California's Native American tribe offering real-money online Bingo
November 8, 2014

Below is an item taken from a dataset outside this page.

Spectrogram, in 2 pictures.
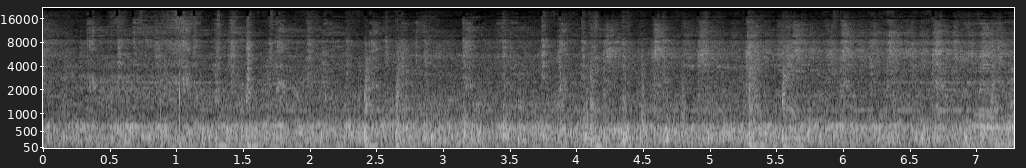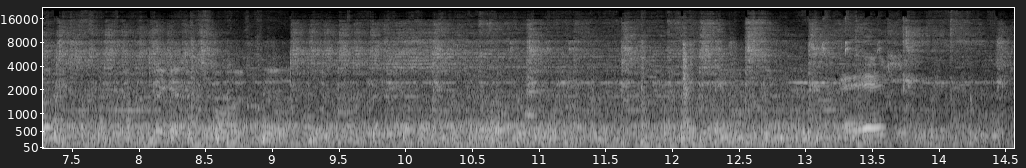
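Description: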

The Santa Ysabel Band of Diegueno Mission Indians of the Santa Ysabel Reservation, the Iipay Nation of San Diego County, is another of the Native American tribes in California that has pushed the envelope as far as online gambling concerns. The golden state, California, does not seem interested in getting involved in online gambling regulations even when the state next door, the state of Nevada, is already offering these types of services under Nevada’s gaming legislation. The Iipay Nation has started to offer online real-money bingo from its website; the tribe has been very clear before making this step, as it represents the need for California to regulate online gambling industry and a real difficult challenge as the tribe is going against federal legislation. The organization has stated the goal of the tribe on its website: “House-banked games and slot machines are defined as Class III games, and can only be offered in a tribal casino upon agreement with the state through a Tribal-State Gaming Compact. Santa Ysabel has had such a compact with the state since 2005, but has no plans to offer Class III gaming through its interactive website.”

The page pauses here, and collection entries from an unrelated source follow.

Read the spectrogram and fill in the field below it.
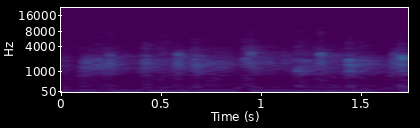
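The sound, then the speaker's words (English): A crowd applauds in a show-of-hands poll on whether they like Valentine's Day, with dense, overlapping hand claps, a steady patter of many hands, fairly quiet and without voices. “More ladies were clapping on the first one.”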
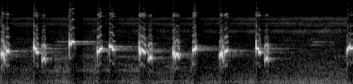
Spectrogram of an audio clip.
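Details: Long fighting song of a yellow-vented bulbul, played to make other birds respond. Bubbly, gurgling two-note phrases come about every third of a second, bright and liquid, with a brief pause near the end.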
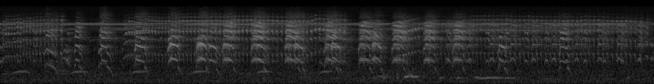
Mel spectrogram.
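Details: Turquoise-fronted amazons in the Pantanal give rapid, harsh, nasal squawks and chattering notes, about two a second, several birds overlapping in a noisy chorus.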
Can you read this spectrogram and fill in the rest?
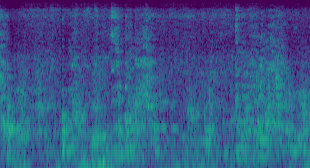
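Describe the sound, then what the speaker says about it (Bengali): A potato and eggplant mixture being stirred in a pan, with a utensil scraping and clinking against the metal over a soft sizzle of frying, close and continuous. "আমি সব একসাথে মিক্স করে নিয়ে ভালো করে বেজে নেব।"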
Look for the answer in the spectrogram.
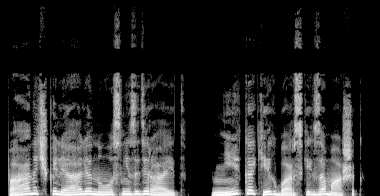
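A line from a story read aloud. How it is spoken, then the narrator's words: Approving tone. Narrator (Russian): сказал мне очень одобрительным тоном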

The tribe is making efforts to finally launch an online poker room in the state but California does not seem to be in any kind of hurry; California is thinking on introducing some sort of online gaming legislation that would allow online poker rooms, but nothing else. The Iipay Nation of Santa Ysabel has already started offering real money online gaming this week at its site DesertRoseBingo.com. The bingo room is already functioning as the tribe is offering Class II gaming services, which means poker and bingo under the Indian Gaming Regulatory Act (IGRA) of 1988, completely out of state or federal legislation; this could explain why some California’s Native American tribes are starting to get ready. The legal consequences for any of these tribes are still there but the tribes seem to have found some sort of ambiguity in the Indian Gaming Regulatory Act (IGRA). Gambling lawyer Ian Imrich said: “Some legal commentators believe that limitations in tribal-state regulatory compacts and provisions in the Indian Gaming Regulatory Act (IGRA) limit the ability of tribes to accept wagers from off Indian lands. They also argue that IGRA must be amended in order to address internet gaming in this setting”.